Last Updated: December 12, 2023

I run a therapeutic food addiction support group for women who struggle with food, a relationship with food and body, and recovery.

The group is designed to support, heal, challenge, and provide tools to release the bind of addiction, the cycle of addictive thinking and behavior, and to create a community of authenticity and vulnerability in which to talk about…well, anything!

You see, food addiction is not about the food.

I know that may sound curious, as food is what we are talking about, but it really is a coping mechanism for the body and mind to navigate through deeper thoughts, fears, traumas, sadness, grief, uncertainty, pain, perfectionism, abandonment, learned behaviors, loneliness, societal images and ideals, etc etc etc. You see, food addiction and recovery either, within an individual or support group environment, is really about feeling, experiencing, coping with, and navigating life, and perceptions and experiences, with a greater degree of compassion and support, than perhaps had been experienced before.

Food addiction, like any addiction, in any of its forms, is truly an informant, a road map so to say, to where the pain lies.

This would be part of my list of some food addiction symptoms – not the typical list which often puts a focus on food, or behaviors:

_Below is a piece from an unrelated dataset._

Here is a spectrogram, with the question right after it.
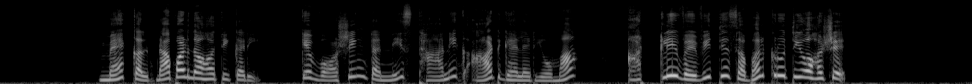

  1. A desire to not be in so much pain
  2. A desire to feel – differently
  3. A disconnect from compassion, love, grace
  4. A repetitive, go to, fine-tuned “tool” that involves food or behaviors around food
  5. A desire to be “numb” from experiences, thoughts, beliefs
  6. A learned, patterned, habitual coping mechanism
  7. A belief that societal images are the goal – even when they are ever-changing
  8. A way to organize, control
  9. A spotlight that shines on where the body, mind, and spirit, are in pain

Support groups are a powerful therapeutic experience. They are an opportunity to provide support, to witness another, to learn from, and to gain insight into one’s own behaviors, coping mechanisms, and positive ways to shift perspective and action. The power of community can not be underestimated and underemphasized. Finding a non-judgemental group of individuals to witness and to share with can be a profound experience. There is healing power in authenticity and vulnerability. There is healing power in having our words, and emotions witnessed. There is healing power in being a part of a community, a tribe, a supportive network.

So what exactly is a food addiction support group? The answer is: a group of people coming together with some common connections and an endless array of unique and individual aspects, all with some common goals – to heal, to gain insight into self, to shift negative coping mechanisms to positive ones, to shift from a need to control to one of experiencing life, on life’s terms, to support another, and ultimately to become liberated from a tangled, intertwined relationship with food.

I invite you to ponder the following questions regarding support groups:

  • Is it scary to join a food addiction support group? Maybe…maybe not.
  • Will emotions be discussed? Yes
  • Will food be discussed? Yes
  • Are there any topics off-limits in the support group? No
  • Can I find newfound support in a support group? Yes
  • Will I be allowed to sit with feelings, even the uncomfortable ones? Yes
  • Will I want to sit with the feelings, even the uncomfortable ones? Maybe…maybe not.
  • Will I be judged? No
  • Will I judge myself? Maybe…maybe not.
  • Will I learn about alternative ways of coping with feelings and thoughts? Yes

We as humans are meant to be in a community, to navigate the easy and the challenging. A group is a community! What if today became the day, you allowed yourself to join?